Izzy was taken to Mercy Philadelphia Hospital at 54th and Cedar in West Philadelphia. His blood sugar was so high that he went into diabetic ketoacidosis - his body, starving for glucose, started breaking down muscle and fat, making toxins that could kill him.
In the ICU, Izzy met a nurse practitioner, Patricia Bevlock, working with endocrinologist Violeta Popii. Bevlock grew fond of Izzy and believed his extreme illness and hospitalization were unnecessary.
"The gist about Izzy is he was a guy who didn't want to take any handouts," Bevlock said, "didn't want to live with his parents. He decided to work two jobs and be responsible for himself. He tried to do everything he could. But there wasn't enough for him there. There was no one to point him in the right direction. He kind of fell through the cracks.
"He was trying to work and be responsible, and he couldn't really wait for the system, because the system requires a lot of time," she said. "If he could have gotten to see a doctor sooner, it could have been avoided."
Bevlock, now working at Mercy Fitzgerald Hospital, also felt the insulin that Izzy was getting from the free clinic was inappropriate for him.
She believed he needed a better class of insulin, and gave him 30 days of free samples, Lantis and Novolog.
Thomas P. Storey, the physician in charge of city clinics, said, "Did she also tell him those drugs will cost $500 a month?"
Philadelphia spends $40 million a year on clinics, $7 million for pharmacy, Storey said. He said the city can't afford to buy more expensive insulin for all the diabetics it treats.
Everyone wants the best drugs, he said. But who pays for it?
"People want the American system for free," he said.
Because of his hospitalization, his diabetes, and his low income, Izzy became eligible for medical assistance from the state for one year.
Taxpayers will pick up most of his hospital costs. The latest bill shows that Izzy owes $5,173.94. He was told that medical assistance would cover that too, but if it doesn't, he says, he'll pay a few dollars a week.
Medical assistance also enables Izzy to get the better insulin at a pharmacy, and to see the specialist, Popii, whom he met recently.
"She told me I need to see a dietitian," he said, "so she can help me out to count calories and teach me to balance out my food and medicine. That was quite helpful. And she gave me some extra medicines. It went well. It felt good. And I'm going to revisit. I have to do blood work, and she has to analyze."
Izzy must apply for medical assistance again next May. The university limits him to part-time hours at the garage, but he is hoping to get on full time, which would entitle him to health insurance.
That's a big reason why he stays.
What Went Wrong
Iyasu Habtemicael is an uninsured diabetic who missed an appointment at a free city clinic due to work. He couldn't get through to reschedule, and then gave up trying. A few months later, his blood sugar soared, and he spent five days in the ICU. Taxpayers covered most of the $41,000 bill. It all could have been avoided by easier access to care, said the nurse practitioner who treated him.
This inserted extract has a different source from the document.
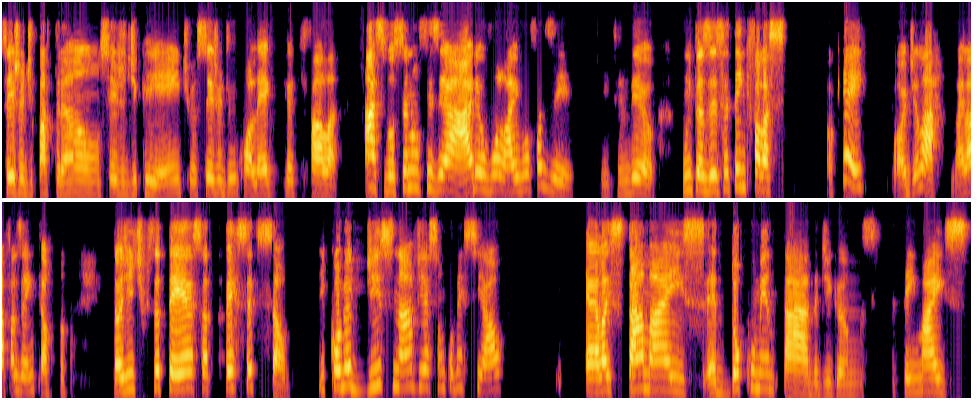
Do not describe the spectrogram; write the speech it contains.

Contact staff writer Michael Vitez
at 215-854-5639 or email@example.com